-- Know the market. You're apt to get a slightly better deal on team sporting events than on a Broadway show. There are bigger arenas and more dates to choose from and season ticket holders who can't make it to every game. It's easier to score tickets to a game involving teams with losing records. And tickets to preseason NFL games are usually plentiful. -- Consider the venue. Ticket prices are generally a bit lower for shows in large arenas and outside of major cities. -- Pick the right time. Try weekdays and matinees. Avoid holidays. A good time to buy concert tickets is just after a performer has added extra tour dates. -- Track prices. Check for tickets as soon as you decide to attend the event, visit several reseller sites over time. CR's reporters found that prices can fluctuate. -- Be patient. Some tickets to Super Bowl XLII dropped to $1,000 on game day. Tickets become worthless after the event begins, so sellers become increasingly eager. Resellers might have so many tickets that you can wait to buy until the day of the event, if e-ticketing or on-site pickup are options. For the complete report on online ticket resellers and more helpful tips and advice to finding hard-to-find tickets, check out the August issue of Consumer Reports on newsstands July 1, 2008 or visit www.ConsumerReports.org. August 2008 (C) Consumers Union 2008. The material above is intended for legitimate news entities only; it may not be used for commercial or promotional purposes. Consumer Reports(R) is published by Consumers Union, an expert, independent nonprofit organization whose mission is to work for a fair, just, and safe marketplace for all consumers and to empower consumers to protect themselves. To achieve this mission, we test, inform, and protect. To maintain our independence and impartiality, Consumers Union accepts no outside advertising, no free test samples, and has no agenda other than the interests of consumers.

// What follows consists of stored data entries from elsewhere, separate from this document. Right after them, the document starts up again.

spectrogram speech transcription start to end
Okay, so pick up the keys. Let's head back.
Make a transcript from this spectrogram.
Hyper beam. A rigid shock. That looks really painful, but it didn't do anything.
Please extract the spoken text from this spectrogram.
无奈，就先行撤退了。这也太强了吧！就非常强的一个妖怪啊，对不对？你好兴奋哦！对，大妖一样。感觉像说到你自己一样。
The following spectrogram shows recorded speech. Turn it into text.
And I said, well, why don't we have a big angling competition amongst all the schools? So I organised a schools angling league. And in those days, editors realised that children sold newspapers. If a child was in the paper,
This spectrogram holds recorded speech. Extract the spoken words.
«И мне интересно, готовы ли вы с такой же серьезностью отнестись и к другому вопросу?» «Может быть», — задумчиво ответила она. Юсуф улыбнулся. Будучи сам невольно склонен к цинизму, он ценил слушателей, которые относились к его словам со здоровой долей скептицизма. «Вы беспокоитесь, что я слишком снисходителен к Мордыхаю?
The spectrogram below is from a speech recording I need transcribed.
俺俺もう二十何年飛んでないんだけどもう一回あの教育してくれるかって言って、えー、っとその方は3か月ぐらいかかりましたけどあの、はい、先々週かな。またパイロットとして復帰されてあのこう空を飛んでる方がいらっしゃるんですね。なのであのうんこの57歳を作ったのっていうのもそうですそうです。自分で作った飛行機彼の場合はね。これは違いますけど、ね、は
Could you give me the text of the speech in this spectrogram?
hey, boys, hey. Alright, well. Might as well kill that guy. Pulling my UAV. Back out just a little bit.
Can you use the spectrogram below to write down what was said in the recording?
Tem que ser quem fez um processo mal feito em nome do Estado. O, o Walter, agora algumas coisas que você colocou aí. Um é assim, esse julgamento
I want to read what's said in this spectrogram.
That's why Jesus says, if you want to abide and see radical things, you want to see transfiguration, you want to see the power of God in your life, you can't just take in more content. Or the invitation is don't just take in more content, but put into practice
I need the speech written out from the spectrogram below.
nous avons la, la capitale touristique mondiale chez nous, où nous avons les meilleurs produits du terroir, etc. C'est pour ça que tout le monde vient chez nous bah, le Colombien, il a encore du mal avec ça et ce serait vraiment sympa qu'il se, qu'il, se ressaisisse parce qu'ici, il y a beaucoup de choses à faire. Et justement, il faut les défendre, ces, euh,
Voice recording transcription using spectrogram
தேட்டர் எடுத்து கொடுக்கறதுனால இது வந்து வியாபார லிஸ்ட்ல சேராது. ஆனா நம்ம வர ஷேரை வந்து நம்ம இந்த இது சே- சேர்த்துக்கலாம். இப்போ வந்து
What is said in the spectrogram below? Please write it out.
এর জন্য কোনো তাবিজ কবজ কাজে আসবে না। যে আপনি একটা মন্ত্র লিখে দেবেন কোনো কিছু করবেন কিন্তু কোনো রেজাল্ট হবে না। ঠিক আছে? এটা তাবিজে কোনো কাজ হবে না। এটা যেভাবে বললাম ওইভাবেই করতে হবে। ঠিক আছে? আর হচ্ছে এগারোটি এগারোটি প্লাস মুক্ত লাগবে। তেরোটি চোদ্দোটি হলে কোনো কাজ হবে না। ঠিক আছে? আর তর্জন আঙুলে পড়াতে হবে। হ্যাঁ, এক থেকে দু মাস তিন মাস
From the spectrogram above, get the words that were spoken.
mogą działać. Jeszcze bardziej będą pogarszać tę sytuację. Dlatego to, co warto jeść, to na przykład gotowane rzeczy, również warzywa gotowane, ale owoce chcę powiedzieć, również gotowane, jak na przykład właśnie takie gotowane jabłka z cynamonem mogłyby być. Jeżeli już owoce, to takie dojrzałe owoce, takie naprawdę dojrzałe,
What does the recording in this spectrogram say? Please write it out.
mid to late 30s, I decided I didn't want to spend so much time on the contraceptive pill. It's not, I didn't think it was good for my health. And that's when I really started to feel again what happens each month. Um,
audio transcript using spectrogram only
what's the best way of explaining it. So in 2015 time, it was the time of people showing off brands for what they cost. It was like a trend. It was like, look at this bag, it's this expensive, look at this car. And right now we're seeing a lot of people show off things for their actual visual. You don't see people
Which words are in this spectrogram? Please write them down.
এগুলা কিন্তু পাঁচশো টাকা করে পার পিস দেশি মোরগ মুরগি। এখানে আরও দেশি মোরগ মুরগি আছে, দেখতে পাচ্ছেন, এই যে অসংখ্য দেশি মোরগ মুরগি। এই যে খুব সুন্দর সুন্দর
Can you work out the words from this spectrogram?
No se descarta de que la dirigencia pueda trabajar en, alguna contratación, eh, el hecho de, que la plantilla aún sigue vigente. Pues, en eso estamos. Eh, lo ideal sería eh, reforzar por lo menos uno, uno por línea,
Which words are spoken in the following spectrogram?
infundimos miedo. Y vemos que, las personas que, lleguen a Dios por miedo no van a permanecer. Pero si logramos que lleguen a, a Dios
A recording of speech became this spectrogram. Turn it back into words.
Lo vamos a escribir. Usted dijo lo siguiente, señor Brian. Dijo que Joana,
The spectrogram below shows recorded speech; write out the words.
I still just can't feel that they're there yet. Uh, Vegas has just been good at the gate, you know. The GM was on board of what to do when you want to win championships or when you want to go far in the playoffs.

Consumers Union supports itself through the sale of our information products and services, individual contributions, and a few noncommercial grants.
SOURCE Consumer Reports